##### TASK DATA

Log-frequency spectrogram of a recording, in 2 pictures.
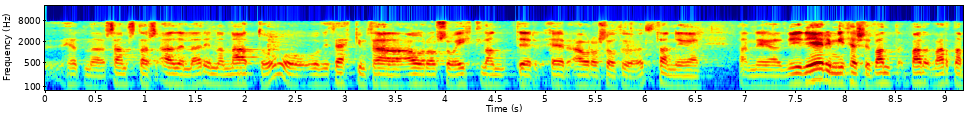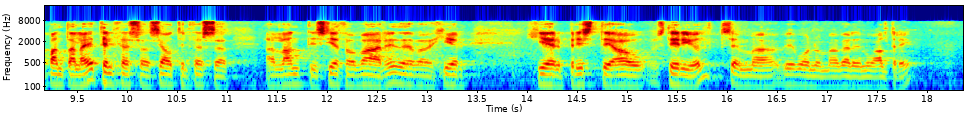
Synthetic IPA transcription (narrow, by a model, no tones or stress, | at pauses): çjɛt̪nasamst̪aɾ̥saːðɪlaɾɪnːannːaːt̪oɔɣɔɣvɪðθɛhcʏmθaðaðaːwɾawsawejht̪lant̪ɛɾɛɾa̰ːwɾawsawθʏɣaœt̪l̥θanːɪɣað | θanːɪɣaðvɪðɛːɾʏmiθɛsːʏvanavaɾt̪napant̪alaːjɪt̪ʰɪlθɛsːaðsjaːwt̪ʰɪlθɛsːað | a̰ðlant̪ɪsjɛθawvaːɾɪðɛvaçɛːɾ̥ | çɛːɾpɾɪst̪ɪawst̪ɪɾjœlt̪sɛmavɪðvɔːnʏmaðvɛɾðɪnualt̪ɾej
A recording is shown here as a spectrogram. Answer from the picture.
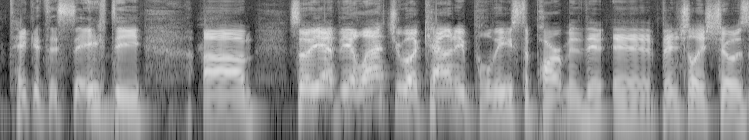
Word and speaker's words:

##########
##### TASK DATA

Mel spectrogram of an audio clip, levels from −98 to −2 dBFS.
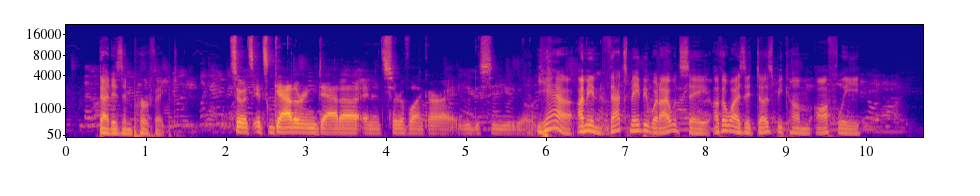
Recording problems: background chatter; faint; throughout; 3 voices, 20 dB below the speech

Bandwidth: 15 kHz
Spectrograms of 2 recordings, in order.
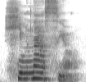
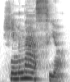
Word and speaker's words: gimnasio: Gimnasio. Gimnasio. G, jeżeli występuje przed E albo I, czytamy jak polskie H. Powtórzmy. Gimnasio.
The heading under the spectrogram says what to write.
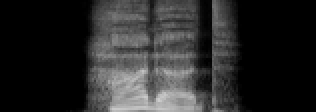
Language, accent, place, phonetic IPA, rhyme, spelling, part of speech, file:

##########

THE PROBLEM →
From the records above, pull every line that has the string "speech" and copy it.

TASK SOLUTION →
Recording problems: background chatter; faint; throughout; 3 voices, 20 dB below the speech
Language, accent, place, phonetic IPA, rhyme, spelling, part of speech, file:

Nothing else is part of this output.